stream over a network, I do not know.

However the network delays will still get you. I don't fancy clicking a
button on my desktop and having the annoying system sound emerge from my
stereo 5 seconds later!


--
Nick Rout <nick (AT) rout (DOT) co.nz>

Mark Lanctot
2006-07-21, 05:34
Thank you for your helpful reply. So the SB will accept wav/pcm over the
wire? Apart from the fact that this will take up an order of magnitude
more bandwidth than, say, mp3 or ogg, that could be useful for the
approach that obstreperousness wanted to take.


Yes. Note a few things:

1. When you say "over the wire" keep in mind this is not at all like over an audio cable. It's a stream buried in Ethernet traffic and is in packet format. It's not even digital audio like over coaxial or optical cable.

2. You're correct in that WAV takes up an order of magnitude more bandwidth than MP3, which is why so many people with Squeezeboxes use FLAC. It's the same quality but takes up 40-60% less bandwidth through lossless compression.

obstreperousness
2006-07-21, 09:01
Yes. Note a few things:

1. When you say "over the wire" keep in mind this is not at all like over an audio cable.
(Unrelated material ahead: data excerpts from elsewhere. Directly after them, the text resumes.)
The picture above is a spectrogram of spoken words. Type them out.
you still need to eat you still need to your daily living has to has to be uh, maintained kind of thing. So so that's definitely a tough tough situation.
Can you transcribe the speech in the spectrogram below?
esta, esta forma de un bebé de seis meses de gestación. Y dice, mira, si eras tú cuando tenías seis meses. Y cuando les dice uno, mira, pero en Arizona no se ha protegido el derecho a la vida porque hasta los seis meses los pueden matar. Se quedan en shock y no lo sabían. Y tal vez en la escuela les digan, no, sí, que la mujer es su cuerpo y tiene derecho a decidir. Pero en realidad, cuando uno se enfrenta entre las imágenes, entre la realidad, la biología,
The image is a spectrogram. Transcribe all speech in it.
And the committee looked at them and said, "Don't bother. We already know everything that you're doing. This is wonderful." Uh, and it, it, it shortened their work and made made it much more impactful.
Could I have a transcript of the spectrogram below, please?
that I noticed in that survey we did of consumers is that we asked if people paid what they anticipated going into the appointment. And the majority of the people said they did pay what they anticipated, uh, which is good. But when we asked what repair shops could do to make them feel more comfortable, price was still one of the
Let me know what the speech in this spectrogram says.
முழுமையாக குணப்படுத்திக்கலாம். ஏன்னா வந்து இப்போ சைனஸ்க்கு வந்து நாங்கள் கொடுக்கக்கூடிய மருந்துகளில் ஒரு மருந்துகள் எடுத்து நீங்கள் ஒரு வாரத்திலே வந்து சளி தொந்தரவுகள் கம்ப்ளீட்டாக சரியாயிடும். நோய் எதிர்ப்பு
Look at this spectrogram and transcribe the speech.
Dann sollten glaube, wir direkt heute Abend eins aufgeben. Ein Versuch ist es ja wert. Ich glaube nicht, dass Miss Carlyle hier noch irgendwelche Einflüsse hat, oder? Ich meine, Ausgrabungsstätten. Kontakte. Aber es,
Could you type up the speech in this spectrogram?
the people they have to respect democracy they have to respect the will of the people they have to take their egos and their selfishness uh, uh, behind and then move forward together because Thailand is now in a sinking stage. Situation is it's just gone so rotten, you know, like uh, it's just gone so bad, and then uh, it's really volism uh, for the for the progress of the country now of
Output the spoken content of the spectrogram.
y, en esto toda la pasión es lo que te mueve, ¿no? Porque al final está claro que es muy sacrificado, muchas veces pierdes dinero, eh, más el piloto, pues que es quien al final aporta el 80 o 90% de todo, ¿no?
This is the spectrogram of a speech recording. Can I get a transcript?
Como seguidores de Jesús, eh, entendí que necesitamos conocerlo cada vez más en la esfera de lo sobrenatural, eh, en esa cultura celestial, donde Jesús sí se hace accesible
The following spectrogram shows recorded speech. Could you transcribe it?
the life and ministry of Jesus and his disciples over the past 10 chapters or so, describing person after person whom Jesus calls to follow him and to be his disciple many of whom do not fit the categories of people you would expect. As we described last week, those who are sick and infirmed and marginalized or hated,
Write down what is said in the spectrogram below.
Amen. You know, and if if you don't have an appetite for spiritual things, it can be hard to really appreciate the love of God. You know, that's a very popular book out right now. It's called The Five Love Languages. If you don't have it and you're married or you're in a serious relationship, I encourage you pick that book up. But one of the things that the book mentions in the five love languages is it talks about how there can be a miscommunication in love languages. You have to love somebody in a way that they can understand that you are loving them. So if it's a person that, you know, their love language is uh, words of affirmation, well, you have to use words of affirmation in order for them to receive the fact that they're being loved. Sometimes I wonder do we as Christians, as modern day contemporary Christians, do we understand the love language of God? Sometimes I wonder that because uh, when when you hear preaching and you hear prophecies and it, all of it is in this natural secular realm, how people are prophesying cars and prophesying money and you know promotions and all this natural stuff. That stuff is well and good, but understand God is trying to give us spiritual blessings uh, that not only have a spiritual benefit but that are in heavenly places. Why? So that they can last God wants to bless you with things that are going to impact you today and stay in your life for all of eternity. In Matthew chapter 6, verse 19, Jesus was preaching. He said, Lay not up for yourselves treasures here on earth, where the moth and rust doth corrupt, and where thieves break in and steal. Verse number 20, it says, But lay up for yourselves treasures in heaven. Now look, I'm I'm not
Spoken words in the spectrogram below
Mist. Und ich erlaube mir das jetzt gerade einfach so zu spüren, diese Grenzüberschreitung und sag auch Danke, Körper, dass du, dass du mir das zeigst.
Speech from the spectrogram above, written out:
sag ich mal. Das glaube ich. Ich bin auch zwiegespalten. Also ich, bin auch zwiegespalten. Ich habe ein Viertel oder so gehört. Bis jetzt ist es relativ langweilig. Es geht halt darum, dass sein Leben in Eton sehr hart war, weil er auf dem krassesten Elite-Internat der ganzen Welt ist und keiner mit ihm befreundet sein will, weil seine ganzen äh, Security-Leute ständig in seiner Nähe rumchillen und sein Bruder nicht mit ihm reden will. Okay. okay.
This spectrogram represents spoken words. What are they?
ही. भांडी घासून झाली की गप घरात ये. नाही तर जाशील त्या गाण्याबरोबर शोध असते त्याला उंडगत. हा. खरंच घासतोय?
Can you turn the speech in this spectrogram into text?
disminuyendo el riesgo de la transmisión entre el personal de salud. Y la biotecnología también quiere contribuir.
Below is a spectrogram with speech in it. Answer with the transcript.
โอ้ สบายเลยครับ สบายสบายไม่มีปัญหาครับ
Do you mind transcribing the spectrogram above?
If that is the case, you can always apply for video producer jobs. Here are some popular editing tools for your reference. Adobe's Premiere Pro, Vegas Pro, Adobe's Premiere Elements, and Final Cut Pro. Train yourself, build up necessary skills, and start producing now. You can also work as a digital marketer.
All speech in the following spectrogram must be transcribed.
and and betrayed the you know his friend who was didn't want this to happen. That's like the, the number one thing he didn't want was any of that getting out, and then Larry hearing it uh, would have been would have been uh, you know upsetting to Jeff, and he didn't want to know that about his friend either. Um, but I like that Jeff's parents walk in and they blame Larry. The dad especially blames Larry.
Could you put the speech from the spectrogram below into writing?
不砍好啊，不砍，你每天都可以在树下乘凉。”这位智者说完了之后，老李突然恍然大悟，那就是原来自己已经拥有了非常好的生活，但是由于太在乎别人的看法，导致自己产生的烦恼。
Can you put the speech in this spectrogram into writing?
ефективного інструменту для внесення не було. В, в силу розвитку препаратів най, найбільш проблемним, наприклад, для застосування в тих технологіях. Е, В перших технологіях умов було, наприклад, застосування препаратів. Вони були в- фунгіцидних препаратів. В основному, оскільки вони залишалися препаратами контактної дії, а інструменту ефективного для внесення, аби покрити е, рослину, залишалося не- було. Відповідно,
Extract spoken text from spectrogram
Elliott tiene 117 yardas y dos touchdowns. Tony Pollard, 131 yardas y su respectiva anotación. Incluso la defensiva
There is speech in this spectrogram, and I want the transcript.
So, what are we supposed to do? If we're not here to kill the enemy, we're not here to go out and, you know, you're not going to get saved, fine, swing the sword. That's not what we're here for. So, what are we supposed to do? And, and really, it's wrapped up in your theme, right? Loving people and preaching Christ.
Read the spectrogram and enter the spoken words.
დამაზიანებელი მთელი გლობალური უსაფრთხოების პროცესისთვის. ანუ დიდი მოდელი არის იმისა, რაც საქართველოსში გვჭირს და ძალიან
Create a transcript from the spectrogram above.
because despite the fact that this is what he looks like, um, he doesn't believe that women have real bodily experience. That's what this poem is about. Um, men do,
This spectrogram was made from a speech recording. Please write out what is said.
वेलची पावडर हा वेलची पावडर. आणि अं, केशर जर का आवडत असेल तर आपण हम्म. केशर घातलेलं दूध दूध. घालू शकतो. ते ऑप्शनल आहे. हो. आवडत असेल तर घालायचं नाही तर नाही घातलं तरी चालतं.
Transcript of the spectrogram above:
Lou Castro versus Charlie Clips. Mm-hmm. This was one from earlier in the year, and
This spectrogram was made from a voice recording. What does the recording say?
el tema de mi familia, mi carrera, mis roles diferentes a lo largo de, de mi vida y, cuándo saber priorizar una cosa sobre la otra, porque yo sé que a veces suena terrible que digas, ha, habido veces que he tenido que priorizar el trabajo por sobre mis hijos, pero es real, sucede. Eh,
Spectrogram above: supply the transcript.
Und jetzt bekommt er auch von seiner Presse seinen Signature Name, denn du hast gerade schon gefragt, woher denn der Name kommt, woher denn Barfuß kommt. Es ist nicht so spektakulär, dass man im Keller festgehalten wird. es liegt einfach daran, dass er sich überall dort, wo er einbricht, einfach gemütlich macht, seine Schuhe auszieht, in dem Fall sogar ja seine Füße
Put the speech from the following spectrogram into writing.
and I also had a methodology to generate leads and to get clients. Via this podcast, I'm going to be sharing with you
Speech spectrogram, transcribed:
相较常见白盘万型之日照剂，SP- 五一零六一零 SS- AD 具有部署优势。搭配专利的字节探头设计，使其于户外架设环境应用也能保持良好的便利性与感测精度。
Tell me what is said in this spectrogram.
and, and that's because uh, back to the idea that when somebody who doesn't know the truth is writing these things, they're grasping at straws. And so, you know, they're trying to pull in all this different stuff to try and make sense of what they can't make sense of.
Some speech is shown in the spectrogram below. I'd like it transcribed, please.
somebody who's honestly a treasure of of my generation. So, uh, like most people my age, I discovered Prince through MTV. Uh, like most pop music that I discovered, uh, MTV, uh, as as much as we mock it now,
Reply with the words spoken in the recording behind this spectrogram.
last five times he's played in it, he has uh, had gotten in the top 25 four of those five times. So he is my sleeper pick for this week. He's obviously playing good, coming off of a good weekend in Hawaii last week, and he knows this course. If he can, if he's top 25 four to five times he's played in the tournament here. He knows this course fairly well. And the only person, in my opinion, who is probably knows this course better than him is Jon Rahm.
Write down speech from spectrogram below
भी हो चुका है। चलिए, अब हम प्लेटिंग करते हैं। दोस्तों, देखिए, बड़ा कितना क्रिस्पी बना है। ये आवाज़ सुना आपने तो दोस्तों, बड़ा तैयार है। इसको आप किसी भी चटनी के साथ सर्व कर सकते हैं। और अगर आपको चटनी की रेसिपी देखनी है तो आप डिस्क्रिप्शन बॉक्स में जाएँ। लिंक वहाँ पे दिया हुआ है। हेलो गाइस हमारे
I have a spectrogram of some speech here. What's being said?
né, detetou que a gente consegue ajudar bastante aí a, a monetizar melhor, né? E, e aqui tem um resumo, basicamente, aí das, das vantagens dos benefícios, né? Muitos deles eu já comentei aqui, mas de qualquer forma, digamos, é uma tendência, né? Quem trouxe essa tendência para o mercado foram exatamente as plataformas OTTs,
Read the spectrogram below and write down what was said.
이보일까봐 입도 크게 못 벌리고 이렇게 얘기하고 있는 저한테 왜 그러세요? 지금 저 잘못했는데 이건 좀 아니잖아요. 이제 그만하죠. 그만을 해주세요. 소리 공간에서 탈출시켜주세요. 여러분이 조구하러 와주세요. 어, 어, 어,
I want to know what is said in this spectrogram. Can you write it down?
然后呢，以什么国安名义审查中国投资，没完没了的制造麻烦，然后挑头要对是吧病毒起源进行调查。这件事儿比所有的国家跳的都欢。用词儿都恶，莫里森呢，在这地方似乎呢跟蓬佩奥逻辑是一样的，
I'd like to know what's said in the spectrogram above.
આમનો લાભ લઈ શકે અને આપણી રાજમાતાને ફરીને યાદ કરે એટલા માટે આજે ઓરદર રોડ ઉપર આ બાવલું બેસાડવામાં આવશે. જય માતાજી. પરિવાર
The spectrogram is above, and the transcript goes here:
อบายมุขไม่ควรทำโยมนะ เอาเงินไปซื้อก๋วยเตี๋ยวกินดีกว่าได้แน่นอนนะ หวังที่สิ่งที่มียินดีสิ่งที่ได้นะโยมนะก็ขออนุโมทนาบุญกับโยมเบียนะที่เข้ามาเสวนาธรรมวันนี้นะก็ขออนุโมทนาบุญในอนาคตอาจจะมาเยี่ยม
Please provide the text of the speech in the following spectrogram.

It's a stream buried in Ethernet traffic and is in packet format. It's not even digital audio like over coaxial or optical cable.

2. You're correct in that WAV takes up an order of magnitude more bandwidth than MP3, which is why so many people with Squeezeboxes use FLAC. It's the same quality but takes up 40-60% less bandwidth through lossless compression.

Does that mean, then, I can fire an audio stream at the correct TCP port on the SB and expect it to turn it into sound, bypassing SlimServer and all its advanced features? Would you have to tell the SB anything else, like what format to expect? There's got to be more to it than that...
I don't actually have the SB yet, so these matters are purely ethereal. Just want to know what's possible.

Mark Lanctot
2006-07-21, 10:19
Does that mean, then, I can fire an audio stream at the correct TCP port on the SB and expect it to turn it into sound, bypassing SlimServer and all its advanced features? Would you have to tell the SB anything else, like what format to expect? There's got to be more to it than that...

No, I should have qualified my response.

The stream is sent using the SlimProto TCP Protocol. See here:

http://wiki.slimdevices.com/index.cgi?SlimProtoTCPProtocol

SlimServer generates the SlimProto packets and the SB has an interpreter to decode them. If you had a program that could generate SlimProto packets, then you could replace SlimServer. I'm currently unaware of a program that replaces SlimServer entirely. The alternate servers here still use the SlimServer CLI to generate packets: http://wiki.slimdevices.com/index.cgi?PluginRemoteControls

There's only one SlimProto player listed here:

http://wiki.slimdevices.com/index.cgi?PluginPlayers

and that's SoftSqueeze, although there's a simple command-line version called squeezeslave available at the SoftSqueeze SourceForge site in the Files section. The other players listed in the wiki are for the older SLIMP3 Client protocol.

BTW you can try out both SlimServer and SoftSqueeze right now as they are both free. In fact, it's a good idea to install SlimServer before you get a Squeezebox so you can get a feel for it.